I open a basic Maker course called “Maker Introduction”. The course was motivated by the course of MIT Media Lab, “How to make anything”, which led the lab to come up with plenty of outstanding ideas. Actually, the Department of Creative IT Engineering (CiTE) was aimed to be the Media lab of POSTECH. However, when I was appointed to CiTE, it was far from ideal.
At first, I used my private research funds to equip Maker Space with instruments and founded a Maker course. Later, the former President and executives found out and gave full support to create the best Maker Space in Korea. The current President also promised to construct a Maker Space in CHANGe UP GROUND. I am expecting it to become the finest Maker Space in Asia.
All I do is just provide a Maker environment and an education curriculum, and there are many people behind the scene supporting it.

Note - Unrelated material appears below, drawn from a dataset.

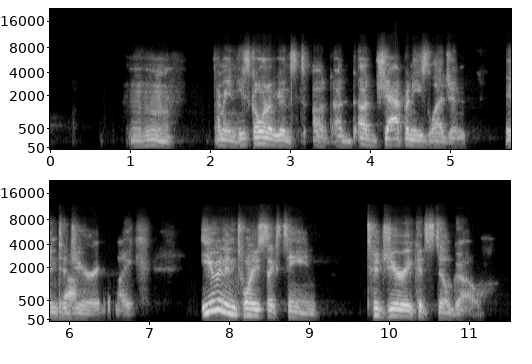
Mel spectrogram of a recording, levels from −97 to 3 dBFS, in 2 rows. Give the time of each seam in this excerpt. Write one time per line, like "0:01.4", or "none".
none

What was the most memorable experience during the Making activities?
When the Maker course was first opened in 2019, it was an imitation of the class of MIT Media lab. However, I think that it was unsuccessful. In Korea, Making is regarded as useless, which makes it difficult for students to participate in Making courses.
Then, I changed the class into a very basic woodworking class in the 2020 Fall Semester. But I was not assured whether students would prefer it or not. So, I asked students to take a class during the summer break in advance. About eight students came to school and took a class during the summer break, which is most memorable.
Despite the preparations, the Maker class in the Fall semester was conducted online due to COVID-19. As time went by, students lost interest in the class as they just watched Making through videos. In the middle of the fall semester, face-to-face classes were allowed for some courses, and I could have a lesson in the Maker Space with a few students. After students experienced Making first hand, they said, “Now I find the class interesting”, which is also memorable.

What do you think about Maker culture in POSTECH?
Without caution, students can be seriously injured during Making. Therefore, we stress the importance of safety in Maker classes. We want students to learn safety through training, not only by reading books.
Many students think that learning is conducted just by reading books through the eyes. However, many parts of learning are conducted through hands. 
What universities have to do is nurture people who produce knowledge, and its precondition is people who can think by themselves. They should be able to constantly raise questions, which is called “tinkering”. Students’ attitudes can be changed from passive to active through Maker classes, and that is why Maker classes are important.
At university, students have to learn tacit knowledge, which can only be acquired through experience. All I can tell you is to take the class and make. Even finding out that “I am not suitable for Making” can be a lesson. It is important to learn how to acquire knowledge more quickly and deeply through Making.


Professor Park Ju-hong
Professor Park Ju-hong